Rick April 22, 2017
Most of these come down to a lack of recognition that the beginner IS a beginner and that when you are, the best thing to do is follow the recipe, don't substitute, do what's written, how it's written. Then, once you can do that and as you gain experience, you'll develop a feel for what can be left out, what you want more of or less of, what things can be subbed for other things, etc.

But it all starts by realizing that you DON'T know a lot and letting yourself learn.
Can I. April 21, 2017
While I agree that it's essential to read the recipe all the way through before cooking, it's not always necessary to do the mise. Lots of times this just adds to the overall cooking time and makes cooking seem more daunting for an inexperienced cook. It's ok to start cooking the chicken before you've chopped the shallot for the pan sauce. Or to measure the dry ingredients while you're creaming the butter for cookies in a mixer.

As for apologizing for mistakes, the mantra in our house is, "It's just dinner."
Sarah J. April 21, 2017
Amen to that mantra!!
AS April 21, 2017
Doubling a recipe so that I can make the most of the things i'm buying for the recipe--it's ok to have half an onion or some extra cheese leftover or half a bag of lentils.

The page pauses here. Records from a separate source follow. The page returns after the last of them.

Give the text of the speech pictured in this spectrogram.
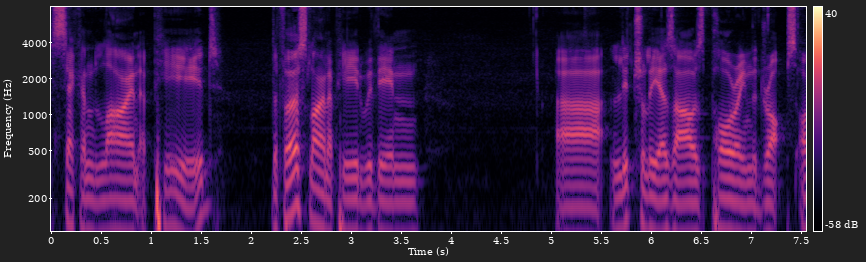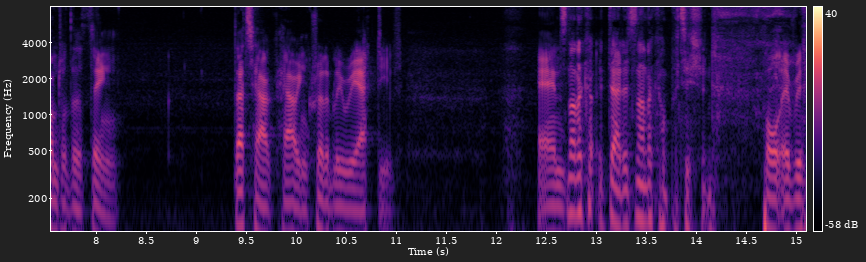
second line appeared. The first line appeared within, uh, literally as I was pouring the drops onto the thing. That's how how incredibly reactive. And It's not a dad. It's not a competition. Paul, every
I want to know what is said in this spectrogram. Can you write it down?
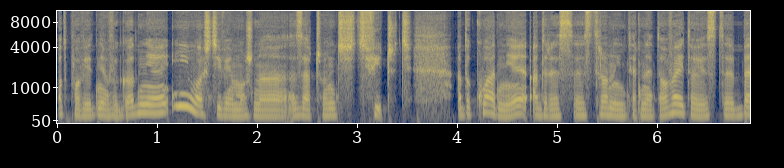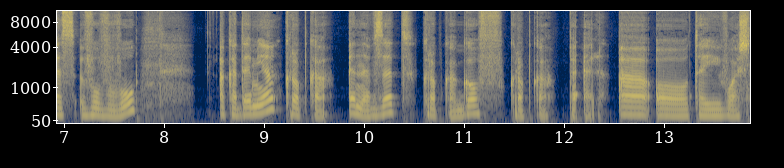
odpowiednio wygodnie i właściwie można zacząć ćwiczyć. A dokładnie adres strony internetowej to jest bez www akademia.nfz.gov.pl. A o tej właśnie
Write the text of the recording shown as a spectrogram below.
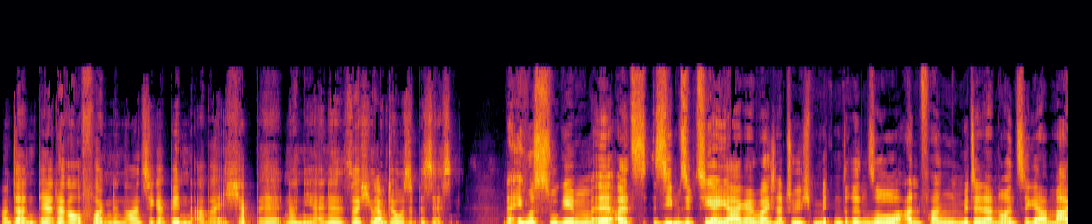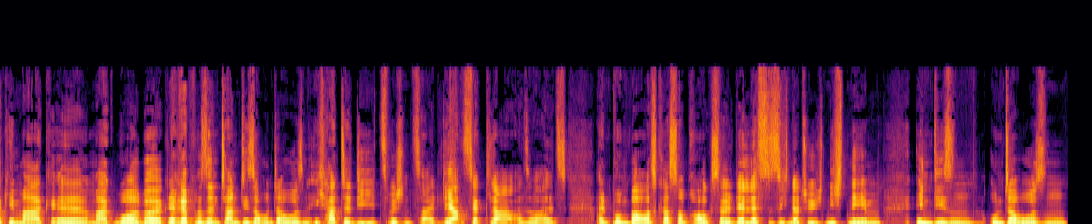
und dann der darauffolgenden 90er bin, aber ich habe äh, noch nie eine solche ja. Unterhose besessen. Na, ich muss zugeben, äh, als 77er Jahrgang war ich natürlich mittendrin, so Anfang, Mitte der 90er, Marky Mark, äh, Mark Wahlberg, der Repräsentant dieser Unterhosen. Ich hatte die zwischenzeitlich, ja. ist ja klar. Also als ein Pumper aus Castrop-Rauxel, der lässt es sich natürlich nicht nehmen, in diesen Unterhosen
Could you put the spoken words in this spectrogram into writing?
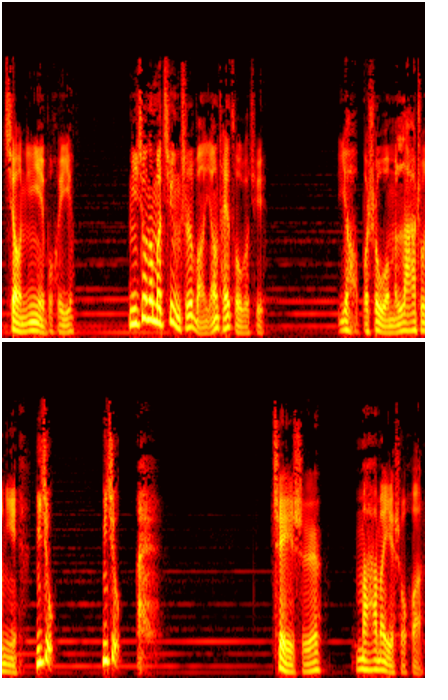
叫你你也不回应，你就那么径直往阳台走过去。要不是我们拉住你，你就，你就……哎。”这时。妈妈也说话了：“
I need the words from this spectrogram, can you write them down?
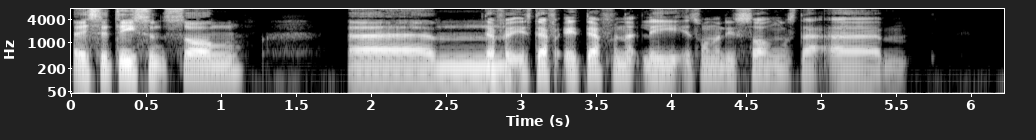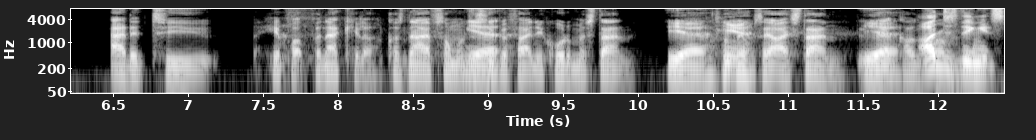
it's a decent song. Um, Definitely, it's def- it definitely is one of these songs that um, added to hip hop vernacular. Because now, if someone's Yeah. a super fan, you call them a stan. Yeah, People say I stand. Yeah. I from- just think it's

Smaug April 21, 2017
Well, since you ask- one mistake I've left behind is allowing people to talk me into oversalting and overfatting. Or otherwise telling me what I like.
Whiteantlers April 22, 2017
No one asked.
Smaug April 22, 2017
Perhaps you should try reading the article to the end.